provided by students at book-buying sites on the Internet, but from the 5th edition (3), and returned for this edition. However,
I don’t think these reviews would necessarily have the same in Chapter 10, a side note states that half reactions were covered
credence with readers of this publication. However, having in Chapter 4, which is not the case in the 8th edition.
several editions of Zumdahl on my bookshelf and having taught Gases are covered in Chapter 5, separating their discussion
from two editions for a total of five years, I believe I can write from those of liquids and solids (Chapter 10). Many instructors,
a review that describes changes from the earlier editions and including me, prefer to group the three states of matter together.
that provides a picture for those who have never used this text. A three-page discourse on real gases seems to be about two pages
Zumdahl himself says, “The first question that comes to mind too many, although many books do the same. Many students do
when looking at a new general chemistry textbook is: ‘how is this not have the mathematical skills necessary to perform the van der
book different from all of those others on the shelf ?’ Although Waals calculations that are included in Chapter 5. A quantitative
this book is not revolutionary in content or style, it does have discussion of the kinetic–molecular model of gases (included
important differences from the others” (1). since the 1st edition), while exciting to me, is better left to a
The 22 chapters in the eighth edition of Chemistry are typi- calculus-based general physics or a physical chemistry text.
cal fare in any general chemistry textbook and are found in the The nuclear chemistry chapter is a bellwether chapter for
typical order. The chapter on Applications of Aqueous Equilibria me in any textbook. While the standard topics of kinetics, nucle-
(Chapter 15 in the 7th ed.) was split into the two usual chap- ar stability, fission–fusion, and biological effects of radiation are
ters found in other textbooks: Acid–Base Equilibria (Chapter discussed in great detail, I would have preferred some discussion
15) and Solubility–Complex Ion Equilbria (Chapter 16). The about more recent accidents at nuclear power plants.
two chapters on the main-group elements were combined into I will not put this textbook on the mountain’s apex. How-
Chapter 20. ever as I reflect back over my classroom career, my students did
This is a good textbook that makes an effort to connect better with this textbook than any text my college has used over
to today’s students. I enjoyed the biographies and the chemical the past 15 or so years. After 23 years, this book has held up
connections spread throughout the text, even though the same remarkably well, which is something that cannot be said about
biographies of Arrhenius and Berzelius are also found in the first all textbooks. I recommend it very highly. The panoramic view
edition. Chapter 22, Organic and Biological Molecules, comes provided by this text will be stunning.

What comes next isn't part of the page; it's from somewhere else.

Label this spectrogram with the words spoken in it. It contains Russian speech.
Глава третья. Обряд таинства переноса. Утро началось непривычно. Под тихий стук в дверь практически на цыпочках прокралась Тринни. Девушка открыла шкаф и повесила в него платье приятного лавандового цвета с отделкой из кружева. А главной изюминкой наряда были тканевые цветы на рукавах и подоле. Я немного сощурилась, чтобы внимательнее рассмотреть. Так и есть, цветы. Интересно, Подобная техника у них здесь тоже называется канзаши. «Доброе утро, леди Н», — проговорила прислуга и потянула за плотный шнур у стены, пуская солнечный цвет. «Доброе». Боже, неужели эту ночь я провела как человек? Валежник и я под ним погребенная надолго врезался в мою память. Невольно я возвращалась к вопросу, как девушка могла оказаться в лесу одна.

© Division of Chemical Education  •  www.JCE.DivCHED.org  •  Vol. 86  No. 11  November 2009  •  Journal of Chemical Education 1273
Chemical Education Today

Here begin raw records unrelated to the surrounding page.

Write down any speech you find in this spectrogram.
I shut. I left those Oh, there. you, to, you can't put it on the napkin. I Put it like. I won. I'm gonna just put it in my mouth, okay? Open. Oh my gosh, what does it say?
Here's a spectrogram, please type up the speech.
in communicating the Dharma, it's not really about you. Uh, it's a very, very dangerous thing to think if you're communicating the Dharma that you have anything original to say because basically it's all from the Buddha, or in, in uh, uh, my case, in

Book & Media Reviews

Literature Cited Supporting JCE Online Material

1. Zumdahl, S. S. Chemistry, 1st ed.; D. C. Heath and Co.: Lexing-
ton, MA, 1986. Keywords
2. The student Web site is at http://www.brookscole.com/cgi-wads-
Full text (HTML and PDF) with link to cited URL
uct_isbn_issn=9780547125329&disciplinenumber=12 (accessed
Sep 2009). Wheeler Conover is the Chief Academic Affairs Officer,
3. Zumdahl, S. S. Chemistry, 5th ed.; Houghton Mifflin: Boston, Southeast Kentucky Community and Technical College, Cumber-
MA, 2000. land, KY 40823; wheeler.conover@kctcs.edu.

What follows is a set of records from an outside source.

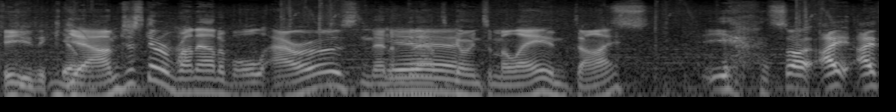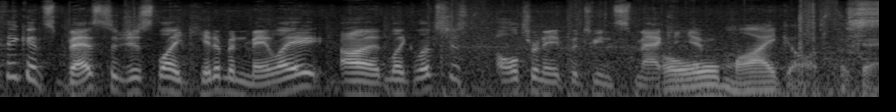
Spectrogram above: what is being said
do the kill. Yeah, I'm just gonna run out of all arrows and then I'm gonna have to go into melee and die. Yeah, so I, I think it's best to just like hit him in melee. Uh, like let's just alternate between smacking Oh him. Oh my god. Okay.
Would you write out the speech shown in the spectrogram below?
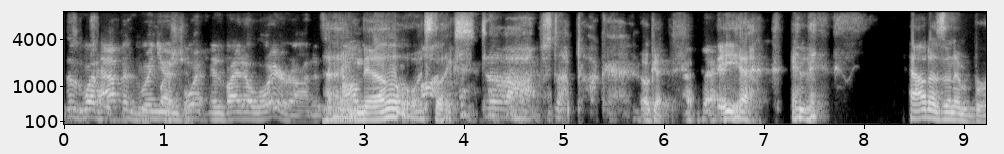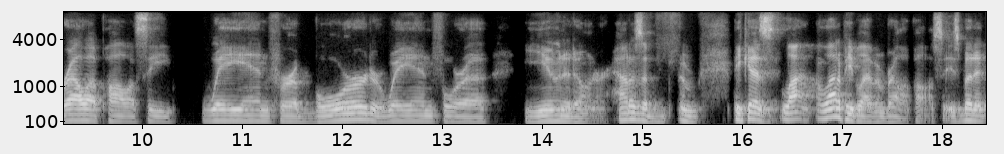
this is what happens when you invite a lawyer on. It's i know. It's like oh, stop stop talking. Okay, okay. yeah uh, and then how does an umbrella policy weigh in for a board or weigh in for a unit owner? How does a um, because a lot, a lot of people have umbrella policies, but it,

1274 Journal of Chemical Education  •  Vol. 86  No. 11  November 2009  •  www.JCE.DivCHED.org  •  © Division of Chemical Education